Tokyo Sustainable Seafood
    Symposium 2018 Report-6


    B-2: From Local Fisheries to Inbound Visitors

    Yoshikatsu Ikuta
    3rd Generation President, Suzuyo (Toyosu Tuna Intermediate Wholesaler)
    Representative Director, Seafood Smart

    “As I listen to everyone’s stories, it is without question that “traceability” has become a keyword. However, another thing has become clear: that obtaining certification or providing omotenashi (Japanese hospitality) is not profitable. I would like everyone in the general public to take that into consideration.”

    Hiroko Sasaki
    Food Journalist / President, Chefs for the Blue

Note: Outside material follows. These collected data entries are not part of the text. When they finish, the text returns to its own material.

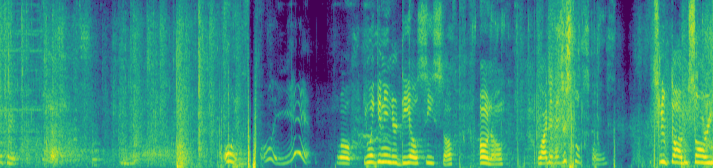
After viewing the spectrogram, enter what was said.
okay. Oh, oh yeah. Well, you ain't getting your DLC stuff. Oh no. Why did it just still skulls? Snoop Dogg, I'm sorry.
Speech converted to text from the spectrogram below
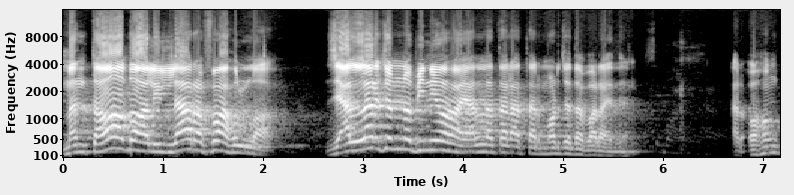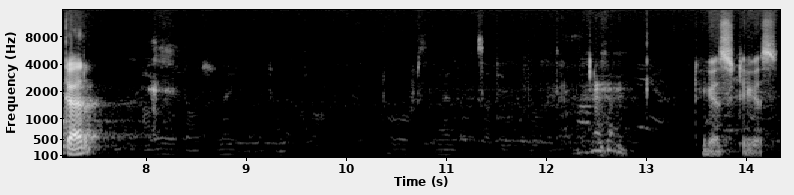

    “A chef holds that hands of both producers and consumers. They are able to communicate in more than one directions. So, on one hand, I have seen them change the awareness of producers by expressing to them that they desire sustainable products; on the other hand, they have many opportunities to convey the thoughts of producers to the consumers and educate them on why that’s important.”

    Kazuhiko Ono
    CEO, Kaiko Bussan

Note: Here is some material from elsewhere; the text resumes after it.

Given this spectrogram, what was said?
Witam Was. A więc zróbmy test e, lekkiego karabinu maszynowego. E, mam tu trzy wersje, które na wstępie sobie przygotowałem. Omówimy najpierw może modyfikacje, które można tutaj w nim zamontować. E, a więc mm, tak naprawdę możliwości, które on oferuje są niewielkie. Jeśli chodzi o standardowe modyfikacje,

    ”I believe that the most important thing for the sake of a sustainable fishery 100 years in the future is to deepen our understanding that marine resources are a shared Japanese asset. From now on consumers must look beyond the price of the fish and start to think about the story behind the price, who caught that fish and how, and why it’s on the shelf.”

    Satoquo Seino
    Associate Professor, Department of Urban and Environmental Engineering,
    Graduate School of Engineering, Kyushu University 

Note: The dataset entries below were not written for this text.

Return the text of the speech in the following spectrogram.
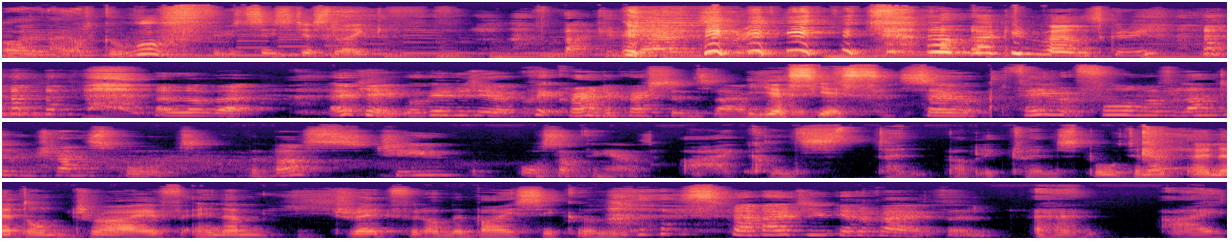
oh, I'll go woof. It's, it's just like Back in Bounds Green. I'm back in Bounds Green. I love that. Okay, we're going to do a quick round of questions now. Yes, yes. So, favourite form of London transport? The bus, tube, or something else? I can't stand public transport, and I, and I don't drive, and I'm dreadful on the bicycle. so, how do you get about then? Uh, I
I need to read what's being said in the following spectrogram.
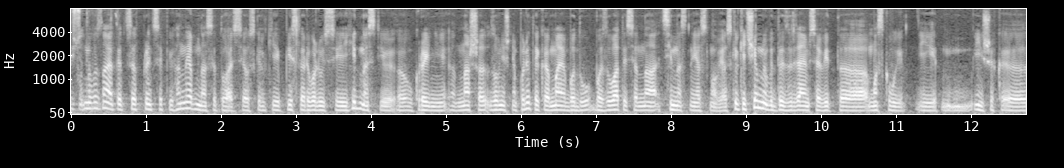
Що Ну, ви знаєте, це в принципі ганебна ситуація, оскільки після революції гідності е, в Україні наша зовнішня політика має базуватися на цінностній основі. Оскільки чим ми відрізняємося від е, Москви і інших е,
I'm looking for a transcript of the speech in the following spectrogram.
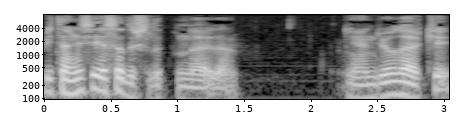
bir tanesi yasa dışılık bunlardan. Yani diyorlar ki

    “I think that the issues of a fishing village is related to the identity of that region. In Kyushu, I would like to better understand the meaning and culture of each fishing village. I’d like to invite people to come visit us because places like Tsushima Island and Gotō Islands are full of incredible fish stories, nature and fishermen that are working hard to implement resource management in their region. Since we are now connected I am looking forward to share more and work on something together.”

    Shinsuke Ishii
    Chef and Owner, Sincere / Lead Chef, Chefs for the Blue

    “I felt that we need to put in a stronger effort if you consider the fact that we are not able to manage ourselves properly, even though we have the means to become the best in the world. As chefs, cooking is our work and, of course, we must complete our daily tasks. This project is very difficult and poses a large burden at the moment but the chefs still get together late at night because they are constantly thinking about what they can do. Everybody’s awareness was raised as a result of the first study workshop, and I think everyone felt that we can’t just be cooking dishes. If there is something we are able to do, we should do it.”